“At home, Magbangal’s wife was surprised to hear the sound of many trees falling at a very rapid pace. ‘My husband must have found many people to help him,’ she said to herself. ‘I will go and see.’ She had not forgotten what her husband had said to her, so she hid behind a tree near their field--and was surprised to see Magbangal fast asleep on a wooden bench! She was even more surprised to see all the bolos and axes working steadily away with no one to wield them.”
“Suddenly, one of the bolos swung away from the grass and chopped off her husband’s arm. Magbangal immediately jumped up and said, ‘I think someone must be looking at me, for my arm is cut off. If you are watching me, my wife, please show yourself now.’”
“Trembling, Magbangal’s wife stepped out from behind her tree, but she found that her husband was more sorrowful than angry. ‘Now I must go away,’ he told her. ‘It is better for me to return to the sky; and you, my wife, will have to go to the water and become a fish.’”
“So Magbangal’s poor wife was turned into a fish, while her husband went back to the sky and became the constellation known as the dipper, which the Bukidnon call Magbangal. His bolos became the constellation called Malala; his axes, the ten stars known as Ta-on; and his cut-off arm, the constellation Balokau. To this day, the farmers of Bukidnon plot their field work by the positions of these stars, so that they know when to plant, when to harvest, and when to clear the fields.”
“This is this story, not that story. And stories are not meant to always be positive,” the old woman said, with a touch of asperity. “They are meant to be true.”
“And so this is, what,” Kit pressed on, “your way of lecturing me that I should be obedient to my husband?”
“If you take meaning from a tale, it is because that is the meaning that you choose to see,” Lola Basyang pointed out. “Your father believed it meant that truth can be unpleasant, but is best for all in the long run.”
Rolling her eyes, Kit lowered her spoon for another bite of sinigang, only to find that she had consumed the entire dish.
“You ate sinigang and listened to a story?!” Ramon asked unbelievingly, as they lay in bed that night. “Kitten, we agreed that you would go set her straight.”
“I know,” Kit said, trying to sound sorrier than she actually felt, “and I will, okay? It’s not like we’re moving into the house tomorrow.”
“But the carpenters will be starting work,” Ramon pointed out. “We’re getting married in less than seven weeks, Kitten. It’d be nice to have somewhere to live after the honeymoon.”
“Don’t call me Kitten, I’m not your pet,” Kit said absently. “I’ll work on it, okay? Once I’ve figured out how to get Myra to publish the story.”

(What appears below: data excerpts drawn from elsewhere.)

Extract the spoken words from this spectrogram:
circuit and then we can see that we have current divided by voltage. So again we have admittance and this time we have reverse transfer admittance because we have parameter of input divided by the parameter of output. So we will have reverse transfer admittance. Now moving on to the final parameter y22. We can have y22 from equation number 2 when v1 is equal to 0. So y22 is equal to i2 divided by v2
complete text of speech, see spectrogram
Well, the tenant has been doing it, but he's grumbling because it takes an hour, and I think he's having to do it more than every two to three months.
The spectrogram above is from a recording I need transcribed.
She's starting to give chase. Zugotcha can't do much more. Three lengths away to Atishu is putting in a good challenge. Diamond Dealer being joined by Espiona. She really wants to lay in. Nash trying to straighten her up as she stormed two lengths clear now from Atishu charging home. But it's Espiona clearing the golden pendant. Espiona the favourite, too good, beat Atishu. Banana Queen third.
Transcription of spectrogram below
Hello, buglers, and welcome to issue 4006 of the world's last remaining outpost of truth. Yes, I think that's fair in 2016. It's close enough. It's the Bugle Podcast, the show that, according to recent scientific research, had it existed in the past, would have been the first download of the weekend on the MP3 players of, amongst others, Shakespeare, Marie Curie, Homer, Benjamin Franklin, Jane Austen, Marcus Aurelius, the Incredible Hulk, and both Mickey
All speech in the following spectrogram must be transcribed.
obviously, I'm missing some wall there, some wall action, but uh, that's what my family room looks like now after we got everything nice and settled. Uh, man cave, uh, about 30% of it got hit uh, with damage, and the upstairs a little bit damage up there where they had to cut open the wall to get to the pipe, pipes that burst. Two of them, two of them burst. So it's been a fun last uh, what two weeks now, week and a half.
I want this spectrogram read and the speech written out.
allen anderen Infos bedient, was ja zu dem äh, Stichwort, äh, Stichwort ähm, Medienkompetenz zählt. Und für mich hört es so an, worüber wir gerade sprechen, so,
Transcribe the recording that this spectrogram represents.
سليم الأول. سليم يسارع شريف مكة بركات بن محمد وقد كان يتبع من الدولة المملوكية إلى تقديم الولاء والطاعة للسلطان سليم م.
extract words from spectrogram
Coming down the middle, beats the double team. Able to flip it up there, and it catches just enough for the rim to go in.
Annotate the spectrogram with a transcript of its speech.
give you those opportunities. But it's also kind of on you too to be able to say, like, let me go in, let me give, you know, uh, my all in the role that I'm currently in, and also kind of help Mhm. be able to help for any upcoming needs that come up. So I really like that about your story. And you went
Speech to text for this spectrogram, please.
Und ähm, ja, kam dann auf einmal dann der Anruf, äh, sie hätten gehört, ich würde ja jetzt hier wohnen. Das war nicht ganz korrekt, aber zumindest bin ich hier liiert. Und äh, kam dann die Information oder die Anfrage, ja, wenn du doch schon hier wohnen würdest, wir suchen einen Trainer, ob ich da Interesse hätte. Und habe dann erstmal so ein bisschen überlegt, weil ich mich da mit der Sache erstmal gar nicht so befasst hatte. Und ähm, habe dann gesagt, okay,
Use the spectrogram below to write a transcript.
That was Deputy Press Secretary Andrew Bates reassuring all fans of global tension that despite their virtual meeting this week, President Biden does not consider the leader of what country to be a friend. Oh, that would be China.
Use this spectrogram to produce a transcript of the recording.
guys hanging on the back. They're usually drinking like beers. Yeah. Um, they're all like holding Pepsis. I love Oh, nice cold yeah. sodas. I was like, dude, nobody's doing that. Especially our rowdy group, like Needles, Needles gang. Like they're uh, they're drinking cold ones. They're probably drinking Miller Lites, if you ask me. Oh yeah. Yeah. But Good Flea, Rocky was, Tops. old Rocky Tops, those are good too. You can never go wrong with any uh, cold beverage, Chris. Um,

“The Magbalang story, of course.”
“Kitten,” Ramon said, in that patronizing tone of his. He’s just concerned about me, Kit reminded herself. “You are aware that you work at a women’s lifestyle magazine, right?”
“So?” Kit retorted. “We publish fiction. Why shouldn’t a Filipino lifestyle magazine feature Filipino stories? I just have to make it accessible for our readers, that’s all.”
“Well, you need to fool your editor,” Ramon pronounced. “I do it all the time at work--you have to convince people that what you want is what they wanted in the first place.”
“I don’t want her to do it because I’ve fooled her,” Kit said, annoyed. “I want her to do it because it’s something that should be done.”
“Whatever,” said Ramon, and went back to reading his Asiaweek.
Kit stared at him. He was just trying to be helpful, she told herself. If she stared long enough, she thought, she might be able to see a ghost of the man she had once fallen in love with.